**Description of the task**
A verbatim copy of the listing is needed; pictures are to be left out.

**Data for analysis**
• • • • • • •

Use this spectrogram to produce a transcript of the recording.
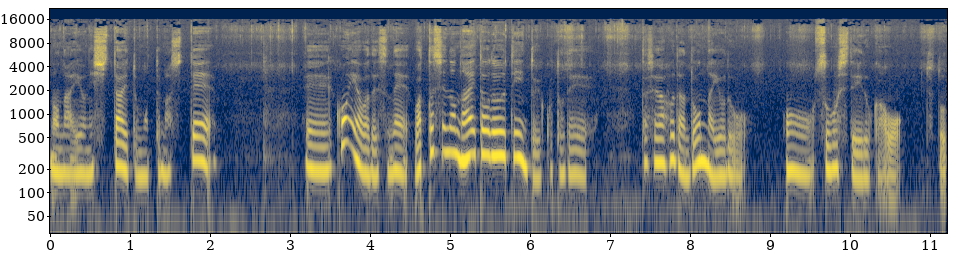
の内容にしたいと思ってまして、えー、今夜はですね私のナイトルーティンということで私が普段どんな夜を過ごしているかをちょっとお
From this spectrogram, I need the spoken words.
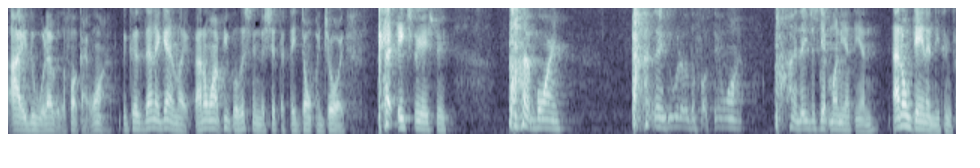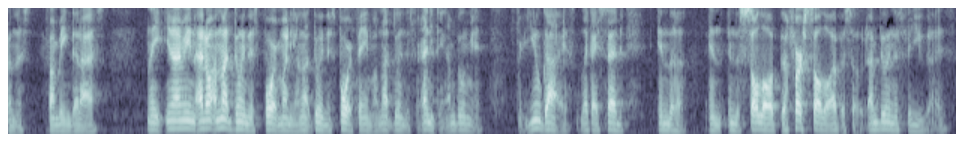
I do whatever the fuck I want. Because then again, like I don't want people listening to shit that they don't enjoy. H three H three, boring. they do whatever the fuck they want. And they just get money at the end. I don't gain anything from this. If I'm being dead ass. Like, you know what I mean? I don't I'm not doing this for money. I'm not doing this for fame. I'm not doing this for anything. I'm doing it for you guys. Like I said in the in, in the solo the first solo episode. I'm doing this for you guys.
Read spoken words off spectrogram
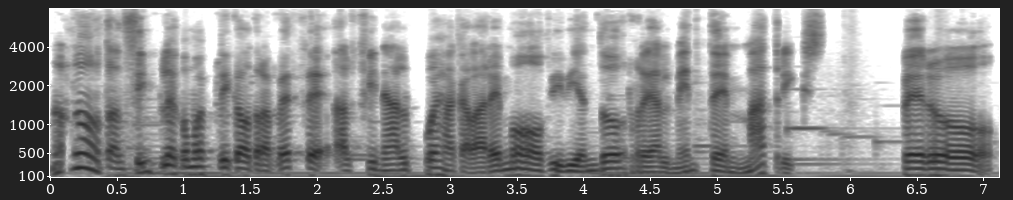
no, no, tan simple como he explicado otras veces, al final pues acabaremos viviendo realmente en Matrix pero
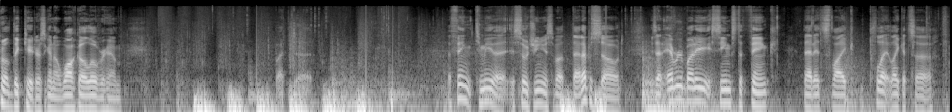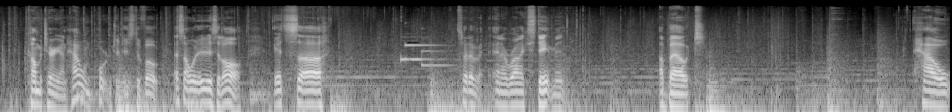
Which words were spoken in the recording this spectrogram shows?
world dictators are gonna walk all over him. But uh, the thing to me that is so genius about that episode is that everybody seems to think that it's like play like it's a commentary on how important it is to vote. That's not what it is at all. It's uh sort of an ironic statement about how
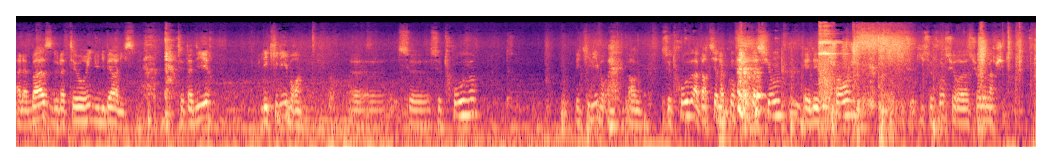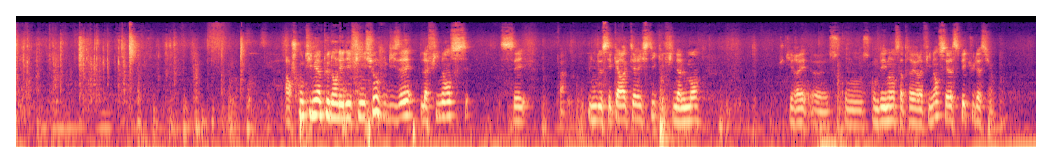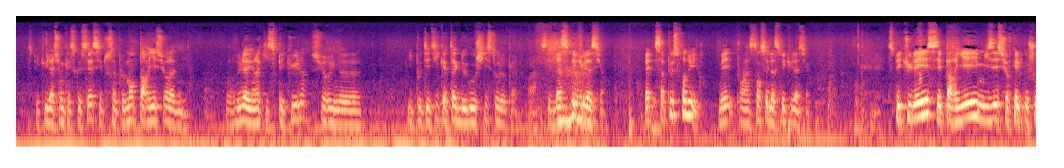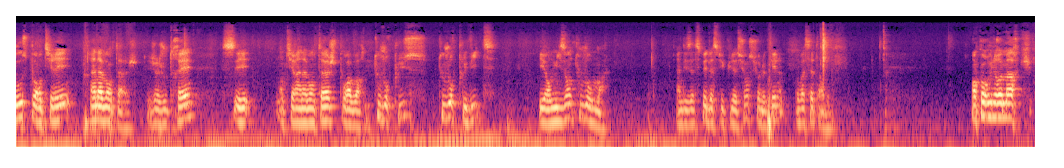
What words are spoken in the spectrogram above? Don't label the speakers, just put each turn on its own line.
à la base de la théorie du libéralisme. C'est-à-dire l'équilibre euh, se, trouve l'équilibre se trouve à partir de la confrontation et des échanges qui se font sur, sur les marchés. Alors je continue un peu dans les définitions, je vous disais, la finance, c'est une de ses caractéristiques et finalement dirais, euh, ce qu'on dénonce à travers la finance, c'est la spéculation. La spéculation, qu'est-ce que c'est? C'est tout simplement parier sur l'avenir. Aujourd'hui, là, il y en a qui spéculent sur une euh, hypothétique attaque de gauchistes au local. c'est de la spéculation. Mais ça peut se produire, mais pour l'instant, c'est de la spéculation. Spéculer, c'est parier, miser sur quelque chose pour en tirer un avantage. J'ajouterais, c'est en tirer un avantage pour avoir toujours plus, toujours plus vite, et en misant toujours moins un des aspects de la spéculation sur lequel on va s'attarder. Encore une remarque,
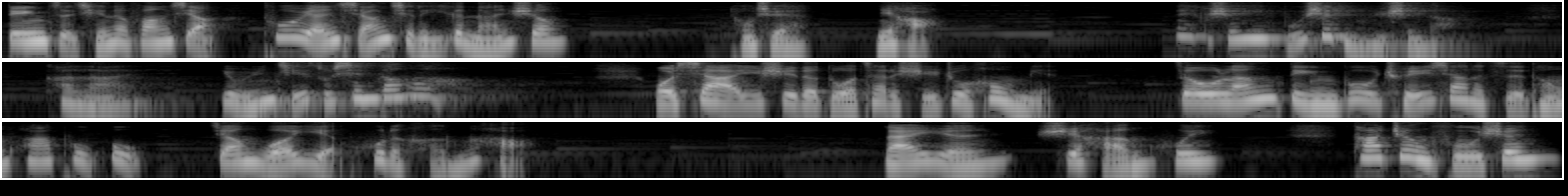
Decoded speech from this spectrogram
丁子晴的方向突然响起了一个男声：“同学，你好。”那个声音不是林雨生的。看来有人捷足先登了，我下意识的躲在了石柱后面，走廊顶部垂下的紫藤花瀑布将我掩护的很好。来人是韩辉，他正俯身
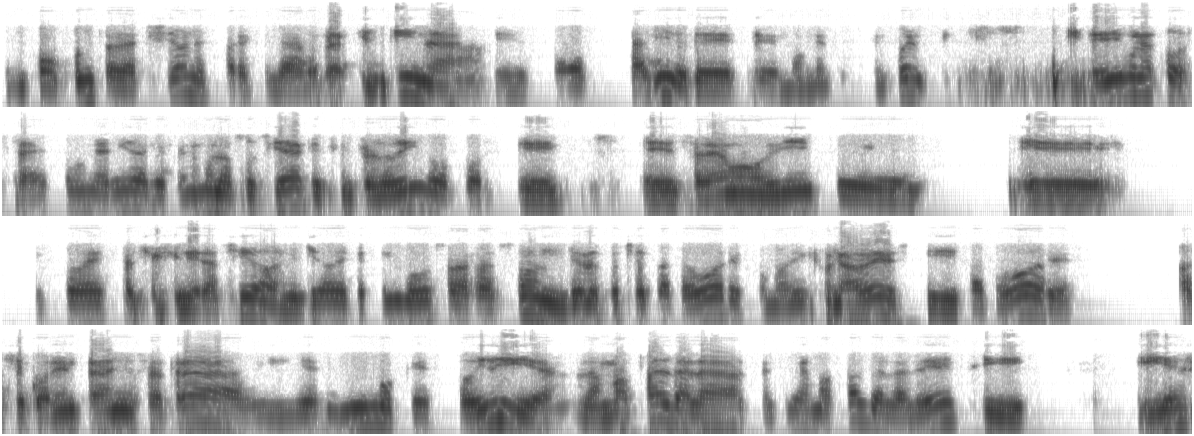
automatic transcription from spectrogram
un conjunto de acciones para que la, Argentina eh, de este momento que se encuentra. Y te digo una cosa, esta es una herida que tenemos en la sociedad, que siempre lo digo, porque eh, sabemos muy bien que eh, toda esta generación, yo de que tengo uso de razón, yo lo escucho a Pato Bores, como dije una vez, y Pato Bores, hace 40 años atrás, y es lo mismo que hoy día, la más falda, la cantidad más falda la lees y y es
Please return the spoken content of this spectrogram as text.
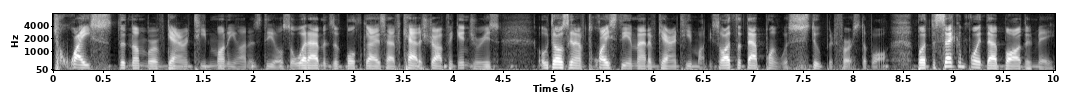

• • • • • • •

**Written response**
Use this spectrogram to produce a transcript of the recording.
の内容にしたいと思ってまして、えー、今夜はですね私のナイトルーティンということで私が普段どんな夜を過ごしているかをちょっとお
From this spectrogram, I need the spoken words.
I do whatever the fuck I want. Because then again, like I don't want people listening to shit that they don't enjoy. H three H three, boring. they do whatever the fuck they want. And they just get money at the end. I don't gain anything from this. If I'm being dead ass. Like, you know what I mean? I don't I'm not doing this for money. I'm not doing this for fame. I'm not doing this for anything. I'm doing it for you guys. Like I said in the in, in the solo the first solo episode. I'm doing this for you guys.
Read spoken words off spectrogram
no, no, tan simple como he explicado otras veces, al final pues acabaremos viviendo realmente en Matrix pero
Which words were spoken in the recording this spectrogram shows?
world dictators are gonna walk all over him. But uh, the thing to me that is so genius about that episode is that everybody seems to think that it's like play like it's a commentary on how important it is to vote. That's not what it is at all. It's uh sort of an ironic statement about how
What words are spoken in the spectrogram above? Don't label the speakers, just put each turn on its own line.
à la base de la théorie du libéralisme. C'est-à-dire l'équilibre euh, se, trouve l'équilibre se trouve à partir de la confrontation et des échanges qui se font sur, sur les marchés. Alors je continue un peu dans les définitions, je vous disais, la finance, c'est une de ses caractéristiques et finalement dirais, euh, ce qu'on dénonce à travers la finance, c'est la spéculation. La spéculation, qu'est-ce que c'est? C'est tout simplement parier sur l'avenir. Aujourd'hui, là, il y en a qui spéculent sur une euh, hypothétique attaque de gauchistes au local. c'est de la spéculation. Mais ça peut se produire, mais pour l'instant, c'est de la spéculation. Spéculer, c'est parier, miser sur quelque chose pour en tirer un avantage. J'ajouterais, c'est en tirer un avantage pour avoir toujours plus, toujours plus vite, et en misant toujours moins un des aspects de la spéculation sur lequel on va s'attarder. Encore une remarque,
Decoded speech from this spectrogram
丁子晴的方向突然响起了一个男声：“同学，你好。”那个声音不是林雨生的。看来有人捷足先登了，我下意识的躲在了石柱后面，走廊顶部垂下的紫藤花瀑布将我掩护的很好。来人是韩辉，他正俯身
automatic transcription from spectrogram
un conjunto de acciones para que la, Argentina eh, de este momento que se encuentra. Y te digo una cosa, esta es una herida que tenemos en la sociedad, que siempre lo digo, porque eh, sabemos muy bien que eh, toda esta generación, yo de que tengo uso de razón, yo lo escucho a Pato Bores, como dije una vez, y Pato Bores, hace 40 años atrás, y es lo mismo que hoy día, la más falda, la cantidad más falda la lees y y es
Please return the spoken content of this spectrogram as text.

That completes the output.